I still wake up at 2 A.M., 4 A.M., afraid. I have given up so much and I have more to give up if I want to continue on this path of living as a writer, one who writes more than she goes to the bank. For example: Do I really need a car? Do I need to go to Peet’s every single morning? A kombucha from Whole Foods is over three dollars. If I give those up, can I buy more writing time? How much am I willing to let go of so I can market book #1 and write book #2?
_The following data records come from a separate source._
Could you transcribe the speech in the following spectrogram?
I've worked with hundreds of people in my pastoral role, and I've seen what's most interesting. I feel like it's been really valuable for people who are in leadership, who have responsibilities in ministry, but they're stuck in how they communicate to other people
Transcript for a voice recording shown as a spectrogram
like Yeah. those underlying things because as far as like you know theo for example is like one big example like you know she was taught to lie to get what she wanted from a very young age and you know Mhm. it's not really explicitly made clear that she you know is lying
And I feel social pressure. It seems all my contemporaries have places of their own, cars of their own. Lots of clothes. Lots of meals out. But then I think about my dream life, and it goes all the way back to when I was a child on Martha’s Vineyard, watching the hippies crawl out of the chicken coop they’d converted into sleeping quarters. I wanted that life, the one that was in front of me in the field, but the life that was behind me in the house, the one of my parents, the one that followed the more traditional path of go to college and get a good job and have a family and buy all the stuff families need and sign on the dotted line if you don’t have enough cash to buy the things you and those you love want. It’s not about the magic of aim. It’s about trying to pile up everything you can on your plate and hope that by some miracle you can balance it all. It’s a life spent trying to hit a target by spraying a wall with tomato sauce. If you throw enough, you’re bound to hit something. But there is no grace in action. No real ownership. 
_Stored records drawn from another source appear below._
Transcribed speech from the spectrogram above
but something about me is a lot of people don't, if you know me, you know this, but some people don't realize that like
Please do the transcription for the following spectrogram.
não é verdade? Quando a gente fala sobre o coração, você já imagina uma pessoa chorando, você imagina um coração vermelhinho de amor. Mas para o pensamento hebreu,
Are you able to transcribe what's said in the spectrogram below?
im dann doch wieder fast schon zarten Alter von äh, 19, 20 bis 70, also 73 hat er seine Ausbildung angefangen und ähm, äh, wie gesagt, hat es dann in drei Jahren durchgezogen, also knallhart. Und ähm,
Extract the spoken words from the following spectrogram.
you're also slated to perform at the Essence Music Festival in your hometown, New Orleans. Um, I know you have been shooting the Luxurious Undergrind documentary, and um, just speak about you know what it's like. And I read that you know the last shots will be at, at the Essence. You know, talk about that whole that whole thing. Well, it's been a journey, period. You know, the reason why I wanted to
But then I think about the three months I had in New York City and Martha’s Vineyard where all my efforts were focused on writing and finishing my book, and they were the best three months of my life. Yes, I cried. Yes, I despaired. But I also just lay on the floor in amazement: I was living the life of my dreams. Maybe the way I felt those three months was how a surfer feels in the tunnel of the wave. I was so in each moment.

And now all I think about is how to get back there, back to the awareness of aim. To be able to say: I am writing a book. The claim of aim frees up the inhale and the exhale. You know why you are on the planet. You don’t even have to say I am writing a good book. It’s so funny. It’s not about quality, really. It’s about getting the thing done. And there is so much freedom in that. It’s wild.
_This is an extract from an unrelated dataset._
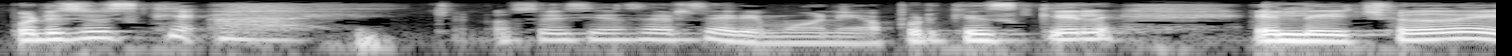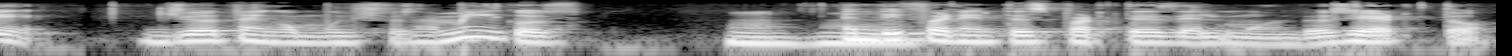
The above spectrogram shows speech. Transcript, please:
Por eso es que, ay, yo no sé si hacer ceremonia, porque es que el, hecho de, yo tengo muchos amigos en diferentes partes del mundo, ¿cierto?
I think about my daughter who needs to decide her major in college. She is leaning towards Art History, and the reaction more often than not, when I tell people, is skepticism. “What is she going to do with that?” they ask. They want a major that leads more obviously to a nice house and car. But I want her to fall in love with life. When we went to Italy last winter, we walked fifty miles in six days in her determination to get to as many museums as possible. When we were in New York City this summer, we spent two full days out of the handful we had together in the city at the Met, on her insistence. That girl loves art. You should see her face when she looks at a Raphael. I am convinced she will find a way to make a living if she follows what she loves. I’d bet the little I have left in storage on it.

In life, we are dogs on a trail sniffing out our true path. Sometimes it seems to take forever. It took me fifty-one years to get to where I felt free swim in the love I have of writing. I’ve felt the urge forever. I used to tell people, for me, trying to write was like trying to shit a watermelon. But once I let myself write about the one thing I wasn’t supposed to: my adoption, the melon part just disappeared and the writing turned to water.

I wish I had the blind courage of an arrow. Sleep doesn’t always come easy. I wish I could know my bills would get paid and that my daughter would have everything she needed. I wish I could know that this writing business isn’t all a selfish pipe dream and that one day I won’t wish I had just gone to work in an office. I wish I could know I wasn’t going to die later today or tomorrow. But the funny thing is I can’t say I wish things came easy. I hope I make it. I hope everything works out okay.

 

 

Spin Cycle

Spin Cycle

What Happens When You Walk Away

What Happens When You Walk Away